The rise of cognitive science in the 1960s was widely heralded as a scientific revolution -- an interpretation that implied the decline and eventual death of behavioral psychology. Although many forms of behavioral psychology did indeed disappear, there was a striking exception: the program of operant psychology founded by B.F. Skinner. This program actually grew at a rapid pace during the `cognitive revolution' and shows no signs of fading away. What, then, is its place within psychology, and in particular, what (...) is its relationship with cognitive psychology? This book attempts to answer that question. Distinguishing between operant psychology and the philosophy of radical behaviorism, it concludes that even though radical behaviorism may have been a failure, the operant program of research has been a success.
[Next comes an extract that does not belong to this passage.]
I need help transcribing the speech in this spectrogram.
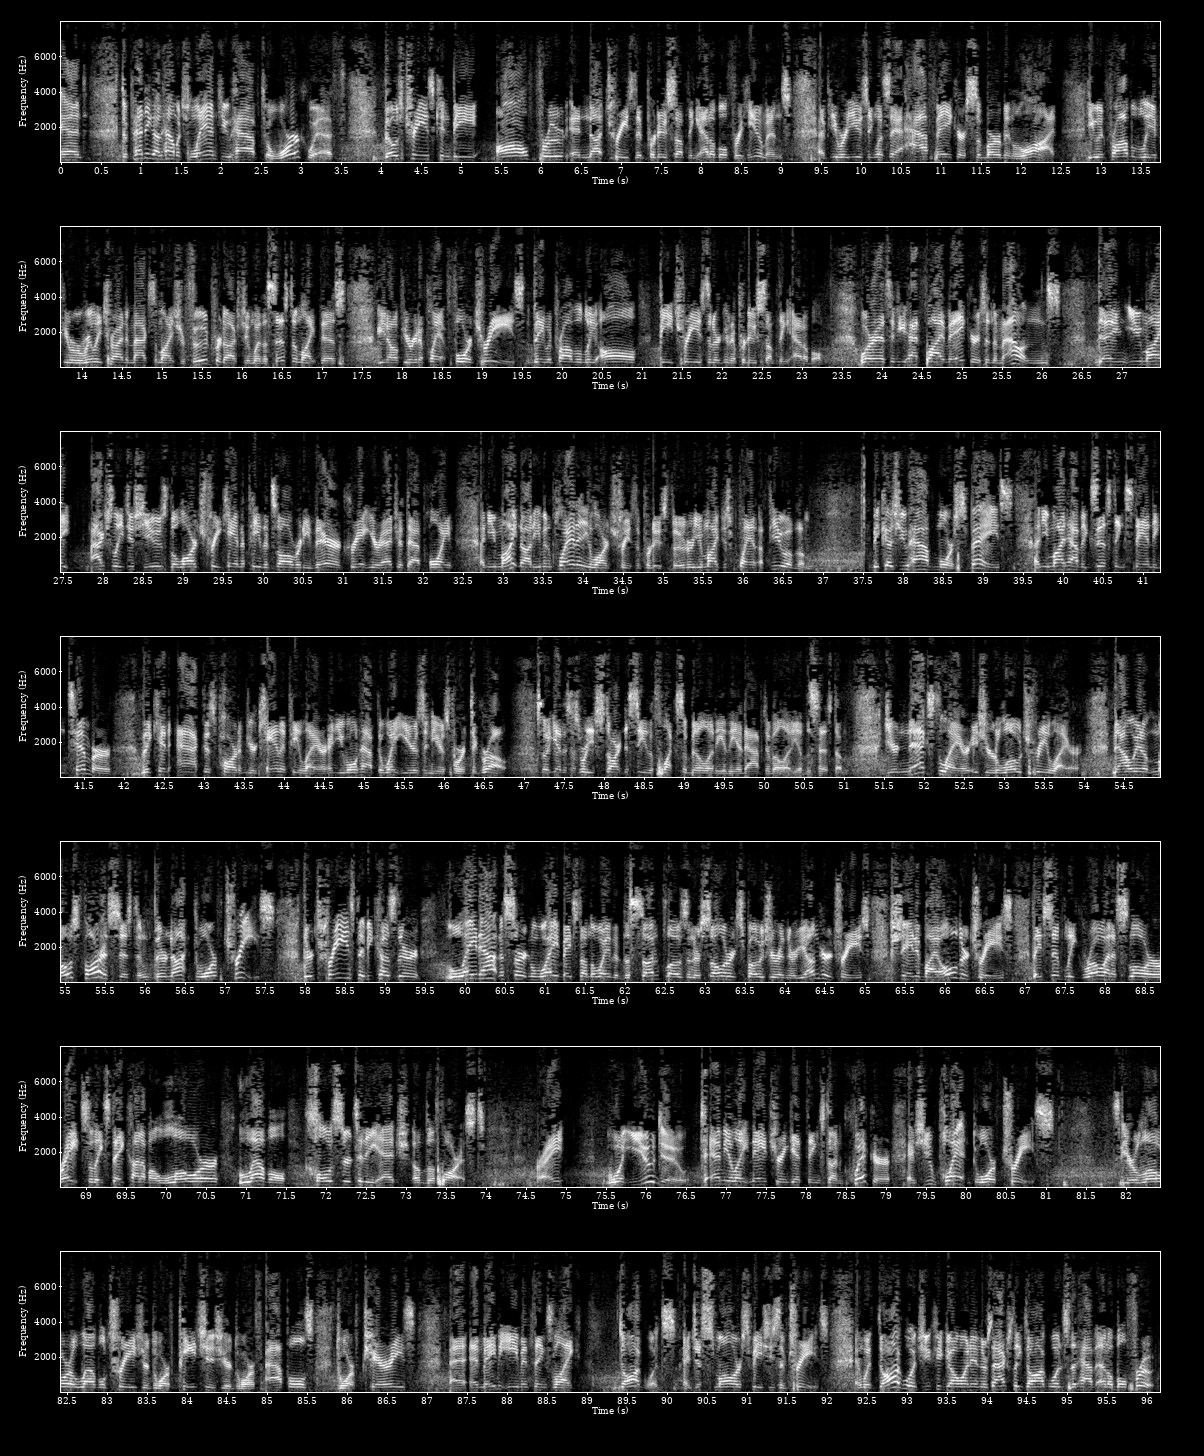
And depending on how much land you have to work with, those trees can be all fruit and nut trees that produce something edible for humans. If you were using, let's say, a half acre suburban lot, you would probably, if you were really trying to maximize your food production with a system like this, you know, if you were going to plant four trees, they would probably all be trees that are going to produce something edible. Whereas if you had five acres in the mountains, then you might actually just use the large tree canopy that's already there, create your edge at that point, and you might not even plant any large trees that produce food, or you might just plant a few of them because you have more space and you might have existing standing timber that can act as part of your canopy layer and you won't have to wait years and years for it to grow. So again, this is where you start to see the flexibility and the adaptability of the system. Your next layer is your low tree layer. Now in most forest systems, they're not dwarf trees. They're trees that because they're laid out in a certain way based on the way that the sun flows and their solar exposure and their younger trees shaded by older trees, they simply simply grow at a slower rate, so they stay kind of a lower level, closer to the edge of the forest. Right? What you do to emulate nature and get things done quicker is you plant dwarf trees. So your lower level trees, your dwarf peaches, your dwarf apples, dwarf cherries, and, and maybe even things like dogwoods and just smaller species of trees. And with dogwoods, you could go in and there's actually dogwoods that have edible fruit.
Furthermore, operant psychology and cognitive psychology complement one another, each having its own domain within which it contributes something valuable to, but beyond the reach of, the other. (shrink)
In social cognition, knowledge-based validation of information is usually regarded as relying on strategic and resource-demanding processes. Research on language comprehension, in contrast, suggests that validation processes are involved in the construction of a referential representation of the communicated information. This view implies that individuals can use their knowledge to validate incoming information in a routine and efficient manner. Consistent with this idea, Experiments 1 and 2 demonstrated that individuals are able to reject false assertions efficiently when they have validity-relevant (...) beliefs. Validation processes were carried out routinely even when individuals were put under additional cognitive load during comprehension. Experiment 3 demonstrated that the rejection of false information occurs automatically and interferes with affirmative responses in a nonsemantic task. Experiment 4 also revealed complementary interference effects of true information with negative responses in a nonsemantic task. These results suggest the existence of fast and efficient validation processes that protect mental representations from being contaminated by false and inaccurate information. (shrink)
Originally published in 1949. This meticulously researched book presents a comprehensive outline and discussion of Aristotle’s mathematics with the author's translations of the greek. To Aristotle, mathematics was one of the three theoretical sciences, the others being theology and the philosophy of nature . Arranged thematically, this book considers his thinking in relation to the other sciences and looks into such specifics as squaring of the circle, syllogism, parallels, incommensurability of the diagonal, angles, universal proof, gnomons, infinity, agelessness of the (...) universe, surface of water, meteorology, metaphysics and mechanics such as levers, rudders, wedges, wheels and inertia. The last few short chapters address ‘problems’ that Aristotle posed but couldn’t answer, related ethics issues and a summary of some short treatises that only briefly touch on mathematics. (shrink)